2. All Officers, Gentlemen and Souldiers to the number of 12 to carry one sute of cloathes and the cloathes which they weare, the rest of the common men to have only the sute they weare, no more.
3. That the Governour and another Gentleman may have two horses to ride on, to be lent, and returned.
4. That all Gentlemen Officers, Reformadoes and Souldiers have free quarters during their march.
5. That all sick and wounded men in the Garrison shall have the libertie of these articles, and all other in generall that please for staying at home, and of going abroad into what part of the Countrey they please, so they hold not intelligence with the king's party, or come into his garison without order, and for that shall have the Generall on Committee for warres protection for their residence there.
6. That two hostages of either party be given for the performance of these articles, and that no Officer or Souldier, under Col. Overton's command shall goe into the castle before tomorrow ten a clock, except the two who are appointed to view the provisions of war, that they be not imbezzled, and to search that no man carry money out with them, which if it be found about any man, he is to remaine prisoner, but no man is to be searched after he come out of the Castle.
7. And in consideration whereof it is agreed that all persons now in the Castle shall be forthwith upon the surrender, by eight of the clock tomorrow morning as Col. Overton pleaseth.
8. All Ammunition and provision of war, to be delivered, together with the Castle, which is to be surrendered by ten a clock tomorrow, being the first day of October.
9. That the Convoy have foure dayes to returne in and that they
march no further of a day with their Convoy than the Governour of Sandall Castle pleaseth, so they exceed not their time."7
Signed.
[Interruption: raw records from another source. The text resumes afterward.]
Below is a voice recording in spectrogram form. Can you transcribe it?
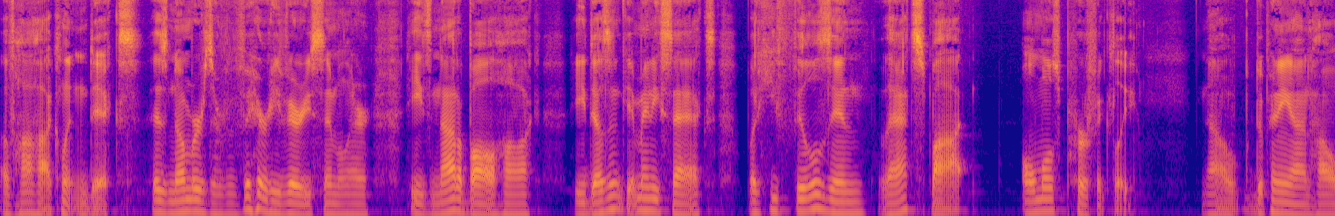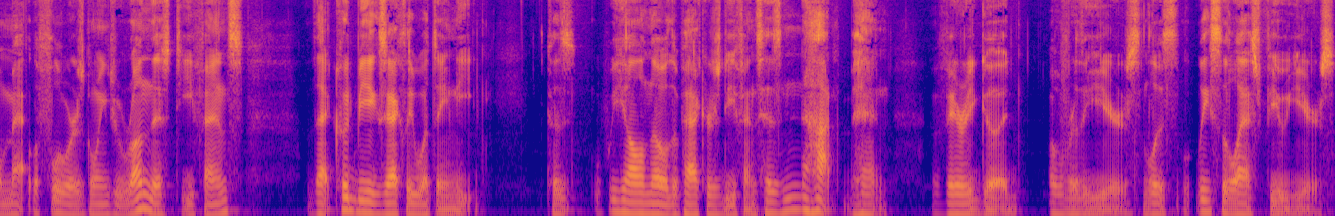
of Ha Ha Clinton-Dix. His numbers are very, very similar. He's not a ball hawk. He doesn't get many sacks, but he fills in that spot almost perfectly. Now, depending on how Matt LaFleur is going to run this defense, that could be exactly what they need. Because we all know the Packers defense has not been very good over the years, at least the last few years.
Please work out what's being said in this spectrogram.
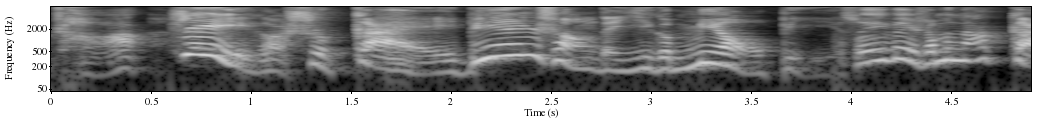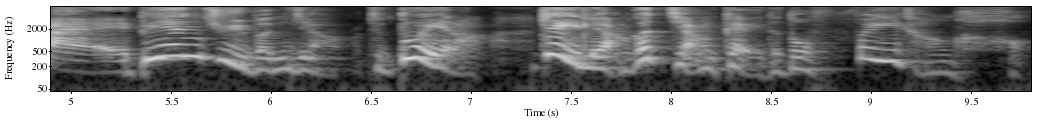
察，这个是改编上的一个妙笔。所以为什么拿改编剧本奖？就对了，这两个奖给的都非常好，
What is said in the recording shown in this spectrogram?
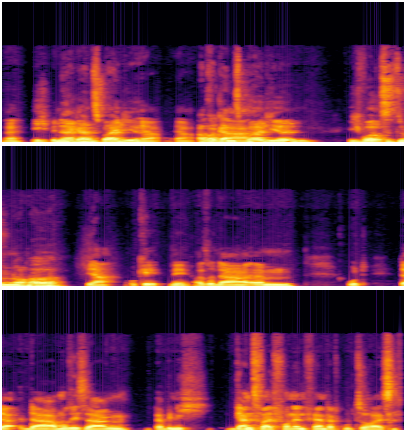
ne? Ich bin da ganz bei dir. Ja, ja. Also aber ganz da, bei dir. Ich wollte es jetzt nur noch mal. Ja, okay, nee, also da, ähm, gut, da, da muss ich sagen, da bin ich ganz weit von entfernt, das gut zu heißen.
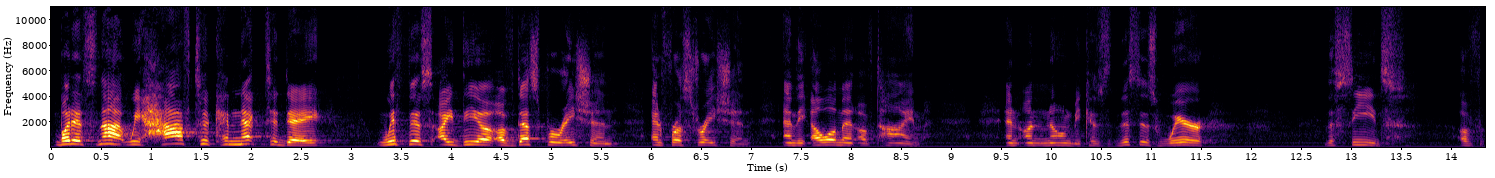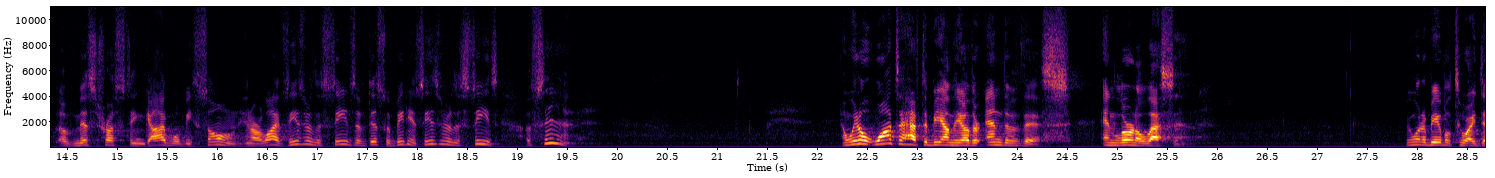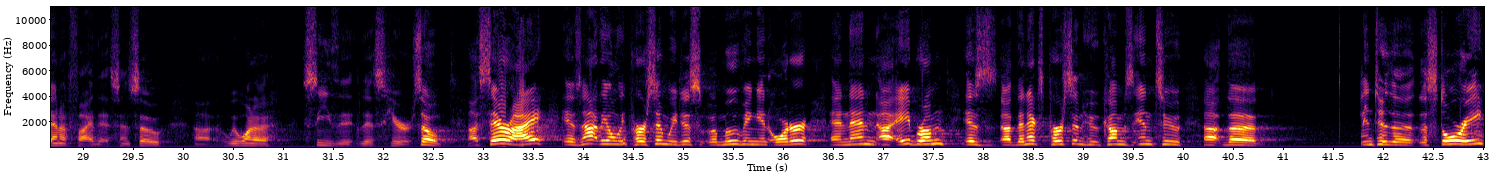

Will Crooke
Thus fell Sandal Castle, after sustaining a final siege of three weeks' duration, and the officers and men within it, to the number of 100, marched away to Welbeck House in Lincolnshire. When the conquerors entered on Wednesday morning, October the 1st, they took possession of one hundred muskets, fifty pikes, twenty halberts, one hundred and fifty swords, two barrels of gunpowder, divers skeanes of match, a small quantity of bullets, and a good store of beer, corn, beef, and other provisions.
Sandal Castle was the last but two (Skipton and Bolton) of the Yorkshire castles to hold out for the king, and great was the rejoicing of the Roundheads at its fall, for it was described in The Kingdomes Weekly Intelligencer, of Oct. 7, 1645, as "the most resolute of all the three Northern Garrisons which Col.-Generall Poyntz left to reduce." For a short time Colonel Overton's troops occupied the castle, but on Thursday, April 30, 1646, the House of Commons. resolved that along with other inland castles, Sandal should be made untenable, and no garrison kept or maintained
During the siege, the Cross in Cock and Bottle lane, that had been erected by Edward the Fourth in memory of his father, the Duke of York, on the spot where he fell at the battle of Wakefield, was destroyed by the Roundhead soldiery.
Soon after the Restoration of Charles the Second to the throne, Major Beaumont disposed of this estate, for by an indenture dated Nov. 1, 1662, he sold his park at Sandal with all the rights, members and appurtenances thereof, late parcel of the annexed possessions of the Duchy of Lancaster, and sometime being parcel of the lands and possessions of the Duke of York, with all pales, stone walls, dytches and hedges thereto belonging, to John Pollard, servant to Francis
47 The Moderate Intelligencer; Mercurius Britannicus; a continuation of certaine speciall and Remarkable passages informed to the Parliament; the City Scout the Parliament's Post; the King
domes Weekly Intelligencer; Mercurius Civicus; the Weekly Account; a Diary, or an Exact Journal, from Sept. 11 to Oct. 9, 1645.